Study Reveals: How The US Ranks For Female Achievement & Advancements On Gender Equality
The Female Opportunity Index 2021
Data shows levels of advancement in equality and career opportunity for women in 12 US cities and 100 countries around the world, focusing on political and corporate leadership, gender wage gaps, legal support, maternity leave, and more.
- Seattle is the highest-ranking city in the US index, with a high level of female leadership in government, corporations and newspapers. Washington DC and San Francisco rank second and third.
- San Francisco has had the most years under female mayorship since 1970 (12), while Portland has the highest share of women in local government (67%).
- Norway tops the international index, followed by Finland and Iceland.
- Worldwide, the US has the most female entrepreneurs, while Sweden has the most women in top management positions, and Japan has the highest female access to education score.
Digital finance provider N26 has released a study that measures female workplace opportunity and achievement in the US and around the world. Aimed at shining a light on gender equality in business, government, and society, the research looks to uncover the many existing inequalities between men and women in the workplace and beyond. It also highlights the incredible achievements of women in both professional and personal fields in a difficult and tumultuous year as a result of the global pandemic.
How the study was conducted:

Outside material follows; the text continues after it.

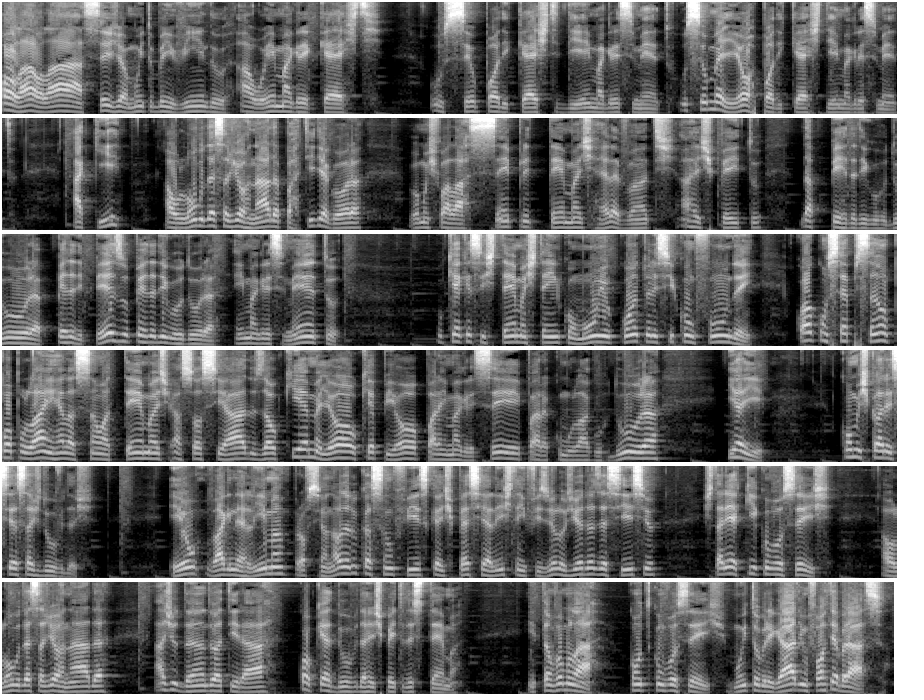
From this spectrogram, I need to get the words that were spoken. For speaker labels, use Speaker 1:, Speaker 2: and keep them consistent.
Speaker 1: Olá, olá, seja muito bem-vindo ao Emagrecast, o seu podcast de emagrecimento, o seu melhor podcast de emagrecimento. Aqui, ao longo dessa jornada, a partir de agora, vamos falar sempre temas relevantes a respeito da perda de gordura, perda de peso, perda de gordura, emagrecimento. O que é que esses temas têm em comum e o quanto eles se confundem? Qual a concepção popular em relação a temas associados ao que é melhor, o que é pior para emagrecer, para acumular gordura? E aí, como esclarecer essas dúvidas? Eu, Wagner Lima, profissional da educação física, especialista em fisiologia do exercício, estarei aqui com vocês ao longo dessa jornada, ajudando a tirar qualquer dúvida a respeito desse tema. Então vamos lá, conto com vocês. Muito obrigado e um forte abraço.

The index began by selecting 100 countries around the world, across all continents, with comparable data on women in the workplace. To establish the level of gender parity from the highest positions of leadership, N26 calculated how many years a country has been governed by a woman since 1970, as well as the total number of women in governmental or parliamentary positions. Next, they looked at women in managerial positions, as well as data around female entrepreneurs in each country, to determine which nations help to foster the strongest female leadership opportunities and achievements.
The research then turned to the number of women in the typically male-dominated arena of STEM, focusing not only on those studying, but the percentage of women actually working in that field after graduation. Next, as all women know, fair and equal pay is one of the biggest issues prominent in the workplace, so the average salary and the gender wage gap were calculated in each country. To help highlight what this means in real terms, the “Equal Pay Day” was calculated for each nation based on the gender wage gap, revealing which day women practically work for free until the end of the year.
The data was complemented by investigating female access to education as an important indicator and enabler of opportunity, as well as legislation such as a woman’s right to divorce, workplace discrimination laws, and more. As a country’s attitude towards starting a family and how that interacts with work is a clear expression of gender parity, we included the total days of maternity leave allowed in each country.
To gain a deeper understanding of the situation on a local level, N26 decided to also conduct a focused study for 12 major US cities, looking at the career achievements of women in senior government, executive and managerial positions. This included the presence of female leadership in local municipalities, top corporations, and editorial boards of local newspapers, as well as the number of companies that have at least one female founder.
The total score takes into consideration all of these data points to determine which countries and US cities are most successfully leveling the playing field, and which nations still have some way to go to improve women’s access to equal opportunities.